## DIRECTIONS
Output every record exactly, apart from its images.

## INPUT RECORDS
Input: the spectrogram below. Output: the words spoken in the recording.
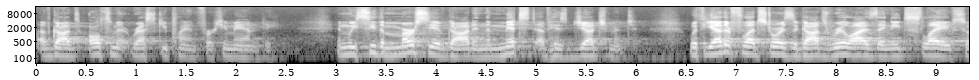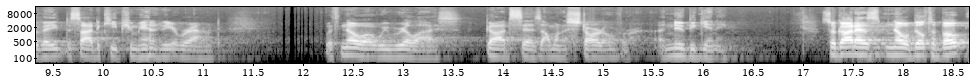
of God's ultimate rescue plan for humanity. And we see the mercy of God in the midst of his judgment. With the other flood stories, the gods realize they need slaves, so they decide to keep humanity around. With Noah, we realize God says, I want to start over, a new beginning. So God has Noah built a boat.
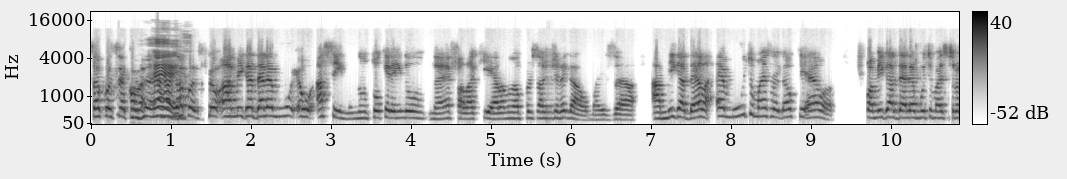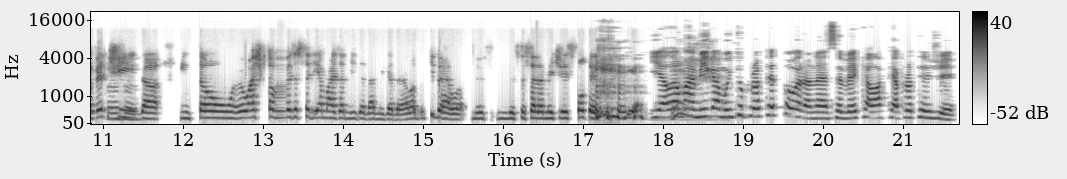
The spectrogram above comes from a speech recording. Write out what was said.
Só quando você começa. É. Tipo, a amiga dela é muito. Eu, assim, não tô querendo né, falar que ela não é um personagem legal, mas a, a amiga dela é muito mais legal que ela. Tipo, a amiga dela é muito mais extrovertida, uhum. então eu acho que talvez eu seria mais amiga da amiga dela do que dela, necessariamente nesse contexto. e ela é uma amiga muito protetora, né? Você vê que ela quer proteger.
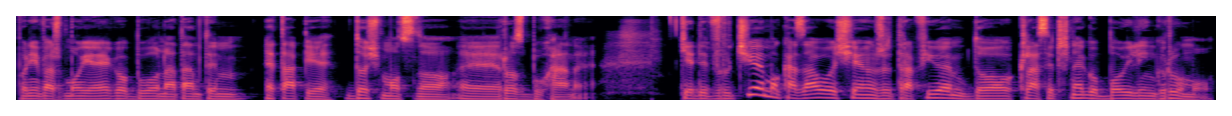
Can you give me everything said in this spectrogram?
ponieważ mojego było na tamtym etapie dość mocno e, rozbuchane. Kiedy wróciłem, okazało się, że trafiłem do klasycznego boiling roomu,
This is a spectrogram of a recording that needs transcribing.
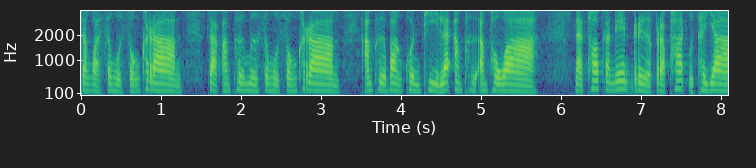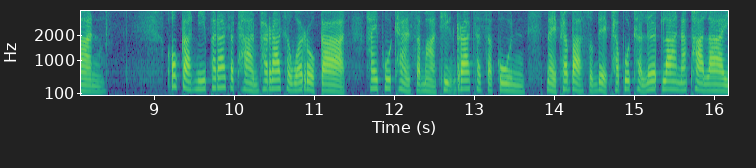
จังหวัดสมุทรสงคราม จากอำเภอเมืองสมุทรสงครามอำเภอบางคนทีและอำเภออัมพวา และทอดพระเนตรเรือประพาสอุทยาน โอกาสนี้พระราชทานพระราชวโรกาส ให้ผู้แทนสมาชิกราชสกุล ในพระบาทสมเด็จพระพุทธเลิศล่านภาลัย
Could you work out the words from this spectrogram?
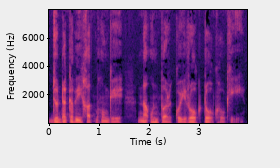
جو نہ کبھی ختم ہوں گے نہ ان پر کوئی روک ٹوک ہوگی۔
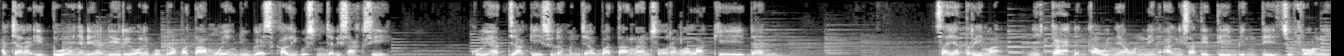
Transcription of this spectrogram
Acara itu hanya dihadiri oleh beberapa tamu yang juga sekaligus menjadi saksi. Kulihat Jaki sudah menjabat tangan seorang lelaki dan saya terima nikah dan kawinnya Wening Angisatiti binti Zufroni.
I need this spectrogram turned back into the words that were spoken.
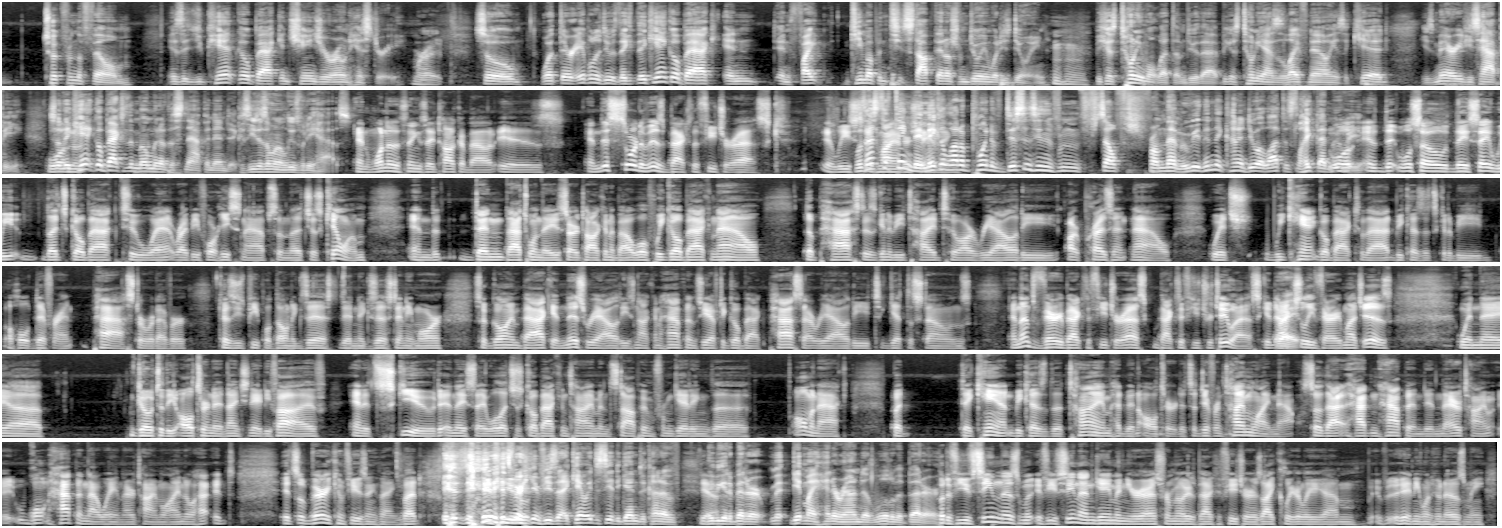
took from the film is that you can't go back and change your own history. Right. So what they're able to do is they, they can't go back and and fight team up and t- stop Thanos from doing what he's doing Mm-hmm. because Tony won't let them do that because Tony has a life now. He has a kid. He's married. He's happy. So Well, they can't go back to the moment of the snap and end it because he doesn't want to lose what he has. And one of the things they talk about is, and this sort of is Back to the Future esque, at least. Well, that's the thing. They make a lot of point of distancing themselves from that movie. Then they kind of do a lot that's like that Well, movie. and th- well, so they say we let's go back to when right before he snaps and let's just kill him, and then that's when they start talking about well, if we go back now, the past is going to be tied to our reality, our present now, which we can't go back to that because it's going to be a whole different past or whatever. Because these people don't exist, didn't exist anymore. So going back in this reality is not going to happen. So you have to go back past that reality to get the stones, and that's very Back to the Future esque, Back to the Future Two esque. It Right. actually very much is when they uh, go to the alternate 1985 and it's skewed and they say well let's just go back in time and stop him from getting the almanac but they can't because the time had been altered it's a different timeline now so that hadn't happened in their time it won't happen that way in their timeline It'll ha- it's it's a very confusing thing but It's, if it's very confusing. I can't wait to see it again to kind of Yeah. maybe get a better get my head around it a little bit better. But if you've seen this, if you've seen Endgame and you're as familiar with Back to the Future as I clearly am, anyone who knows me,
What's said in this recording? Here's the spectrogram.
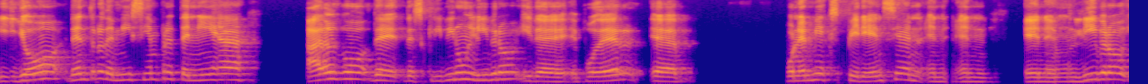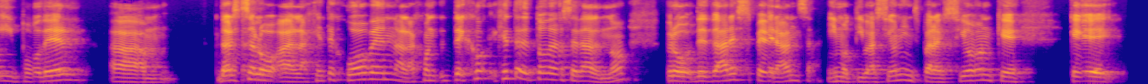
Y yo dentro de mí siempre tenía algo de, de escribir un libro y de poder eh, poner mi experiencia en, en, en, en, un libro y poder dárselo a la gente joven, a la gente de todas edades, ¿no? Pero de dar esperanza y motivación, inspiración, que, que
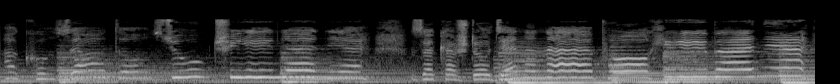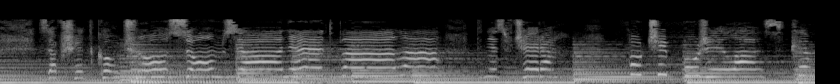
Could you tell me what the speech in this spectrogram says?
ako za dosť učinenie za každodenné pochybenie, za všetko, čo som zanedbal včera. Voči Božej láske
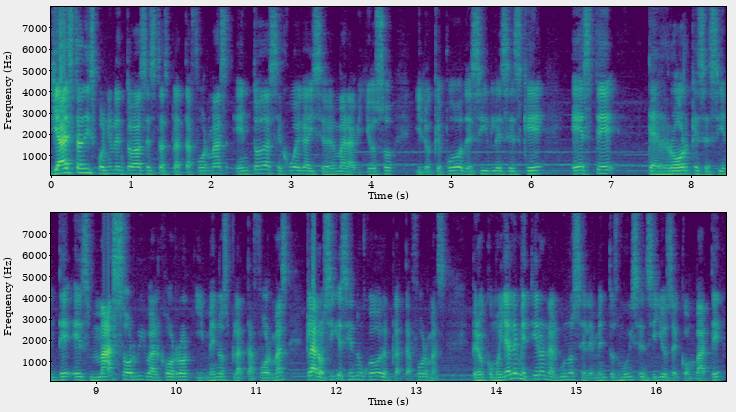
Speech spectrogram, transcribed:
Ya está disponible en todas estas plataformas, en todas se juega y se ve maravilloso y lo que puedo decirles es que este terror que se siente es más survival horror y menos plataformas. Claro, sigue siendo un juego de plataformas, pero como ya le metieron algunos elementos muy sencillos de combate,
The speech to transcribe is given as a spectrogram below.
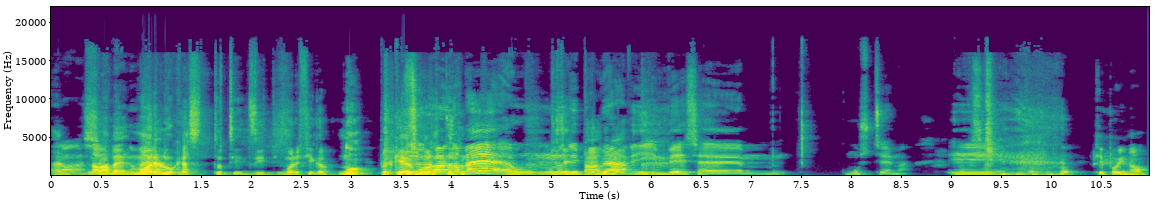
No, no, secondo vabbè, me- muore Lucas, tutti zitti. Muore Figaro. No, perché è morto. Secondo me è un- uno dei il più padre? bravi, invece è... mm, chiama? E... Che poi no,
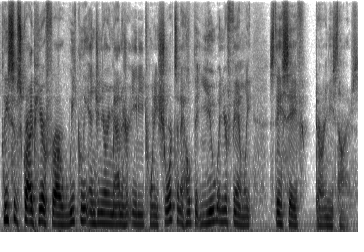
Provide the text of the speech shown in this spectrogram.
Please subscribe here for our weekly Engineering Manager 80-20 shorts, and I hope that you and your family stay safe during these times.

## SOLUTION TO THE PROBLEM
Input: the spectrogram below. Output: the words spoken in the recording.
of God's ultimate rescue plan for humanity. And we see the mercy of God in the midst of his judgment. With the other flood stories, the gods realize they need slaves, so they decide to keep humanity around. With Noah, we realize God says, I want to start over, a new beginning. So God has Noah built a boat.
The spectrogram above comes from a speech recording. Write out what was said.
Só quando você começa. É. Tipo, a amiga dela é muito. Eu, assim, não tô querendo né, falar que ela não é um personagem legal, mas a, a amiga dela é muito mais legal que ela. Tipo, a amiga dela é muito mais extrovertida, uhum. então eu acho que talvez eu seria mais amiga da amiga dela do que dela, necessariamente nesse contexto. e ela é uma amiga muito protetora, né? Você vê que ela quer proteger.
Can you give me everything said in this spectrogram?
ponieważ mojego było na tamtym etapie dość mocno e, rozbuchane. Kiedy wróciłem, okazało się, że trafiłem do klasycznego boiling roomu,
This is a spectrogram of a recording that needs transcribing.
จังหวัดสมุทรสงคราม จากอำเภอเมืองสมุทรสงครามอำเภอบางคนทีและอำเภออัมพวา และทอดพระเนตรเรือประพาสอุทยาน โอกาสนี้พระราชทานพระราชวโรกาส ให้ผู้แทนสมาชิกราชสกุล ในพระบาทสมเด็จพระพุทธเลิศล่านภาลัย
Could you work out the words from this spectrogram?
جو نہ کبھی ختم ہوں گے نہ ان پر کوئی روک ٹوک ہوگی۔
Transcription of this spectrogram
Acara itu hanya dihadiri oleh beberapa tamu yang juga sekaligus menjadi saksi. Kulihat Jaki sudah menjabat tangan seorang lelaki dan saya terima nikah dan kawinnya Wening Angisatiti binti Zufroni.
I need this spectrogram turned back into the words that were spoken.
took from the film is that you can't go back and change your own history. Right. So what they're able to do is they, they can't go back and and fight team up and t- stop Thanos from doing what he's doing Mm-hmm. because Tony won't let them do that because Tony has a life now. He has a kid. He's married. He's happy. So Well, they can't go back to the moment of the snap and end it because he doesn't want to lose what he has. And one of the things they talk about is, and this sort of is Back to the Future esque, at least. Well, that's the thing. They make a lot of point of distancing themselves from that movie. Then they kind of do a lot that's like that Well, movie. and th- well, so they say we let's go back to when right before he snaps and let's just kill him, and then that's when they start talking about well, if we go back now, the past is going to be tied to our reality, our present now, which we can't go back to that because it's going to be a whole different past or whatever. Because these people don't exist, didn't exist anymore. So going back in this reality is not going to happen. So you have to go back past that reality to get the stones, and that's very Back to the Future esque, Back to the Future Two esque. It Right. actually very much is when they uh, go to the alternate 1985 and it's skewed and they say well let's just go back in time and stop him from getting the almanac but they can't because the time had been altered it's a different timeline now so that hadn't happened in their time it won't happen that way in their timeline It'll ha- it's it's a very confusing thing but It's, if it's very confusing. I can't wait to see it again to kind of Yeah. maybe get a better get my head around it a little bit better. But if you've seen this, if you've seen Endgame and you're as familiar with Back to the Future as I clearly am, anyone who knows me,
What's said in this recording? Here's the spectrogram.
Y yo dentro de mí siempre tenía algo de, de escribir un libro y de poder eh, poner mi experiencia en, en, en, en, un libro y poder dárselo a la gente joven, a la gente de todas edades, ¿no? Pero de dar esperanza y motivación, inspiración, que, que
Could you tell me what the speech in this spectrogram says?
ako za dosť učinenie za každodenné pochybenie, za všetko, čo som zanedbal včera. Voči Božej láske
Speech spectrogram, transcribed:
Ya está disponible en todas estas plataformas, en todas se juega y se ve maravilloso y lo que puedo decirles es que este terror que se siente es más survival horror y menos plataformas. Claro, sigue siendo un juego de plataformas, pero como ya le metieron algunos elementos muy sencillos de combate,
The speech to transcribe is given as a spectrogram below.
No, no, secondo vabbè, me- muore Lucas, tutti zitti. Muore Figaro. No, perché è morto. Secondo me è un- uno dei il più padre? bravi, invece è... mm, chiama? E... Che poi no,
Provide the text of the speech shown in this spectrogram.
Please subscribe here for our weekly Engineering Manager 80-20 shorts, and I hope that you and your family stay safe during these times.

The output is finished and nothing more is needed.